Among them is the dress she ‘cried in’ when Trump was elected
On Monday, Lena Dunham put 169 of her clothes on The Real Real, a website for fashion consignment. Among the pieces, which ranged in price between $35 and $4000, was the Kenzo dress she wore (and cried in) when Hillary was defeated by Trump. The piece was listed for $125 in “very good” condition, and has now been snapped up. The items, which also include a Hannah Horvath-monogrammed clutch, the outfit Dunham wore when she was first photographed with boyfriend Jack Antonoff and her Elizabeth Kennedy dress from last year’s Met Gala, will come with a personal note from Dunham detailing the story behind the piece.
On her decision to sell her clothes, Dunham told the New York Times, “the clothes for me brought back a lot,” adding, “I was like, ‘There’s a paparazzi picture of me eating a quesadilla in that!’ I don’t want to remember, but there it is.” She said: “I realised I had been carrying around a lot of crap, both internally and externally”. The pieces range from an American size four to a 12, on which Dunham said, “I like being a woman who’s not typical Hollywood size putting beautiful designer things out into the world”.
All proceeds from the sales will go to Planned Parenthood, an organisation that Dunham has been a supporter of for years. Earlier this year, Dunham co-produced a short animated documentary titled 100 Years, in which Meryl Streep, Hari Nef, Mindy Kaling, Jennifer Lawrence, Constance Wu and America Ferrera all lend their voices as film narrators. The doc traces the creation of Planned Parenthood and the life of its founder Margaret Sanger, chronicling the creation of birth control, the landmark Roe v. Wade case that extended the right to privacy for women having abortions and the damaging Hyde Amendment that disallowed women from using federal aid for terminations.
On the decision to donate right now, she said, “if you had told me six years ago that we would be in the place we are now, I would have said that you were crazy,” adding, “and now, The Handmaid’s Tale just seems too real. It’s a very, very challenging moment to be a woman in America. Planned Parenthood’s never been more essential. The work that I’ve done with them has really become front and center to my life, really as important to me as my art in a lot of ways.”

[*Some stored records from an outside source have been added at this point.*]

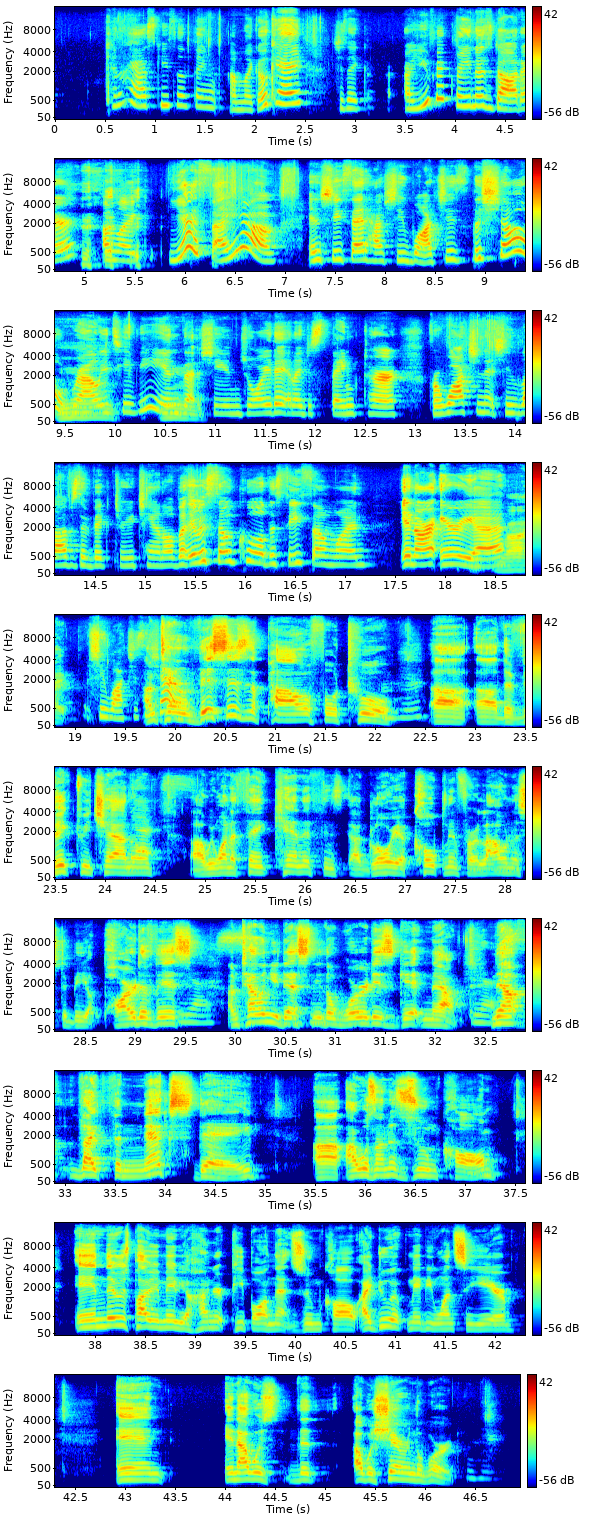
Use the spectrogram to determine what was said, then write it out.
"Can I ask you something?" I'm like, "Okay." She's like, "Are you Rick Reyna's daughter?" I'm like, "Yes, I am." And she said how she watches the show Rally TV and that she enjoyed it, and I just thanked her for watching it. She loves the Victory Channel, but it was so cool to see someone in our area. right. She watches the I'm show. Mm-hmm. telling you, this is a powerful tool. Uh, uh, the Victory Channel. Yes. Uh, we want to thank Kenneth and uh, Gloria Copeland for allowing us to be a part of this. Yes. I'm telling you, Destiny, the word is getting out. Yes. Now, like the next day, uh, I was on a Zoom call, and there was probably maybe 100 people on that Zoom call. I do it maybe once a year. And and I was the I was sharing the word.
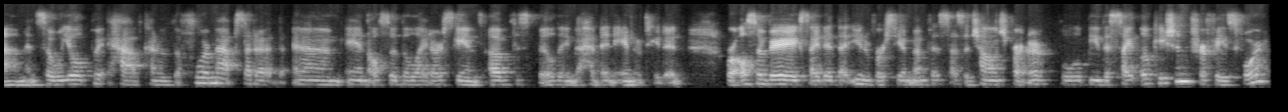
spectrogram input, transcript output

She knows, though, especially after the recent Lamby controversy, that she doesn’t have a whole lot of loving fans. “Probably some people will buy the clothes because they hate me and burn them. And I bless them, too. The money’s still going to Planned Parenthood.”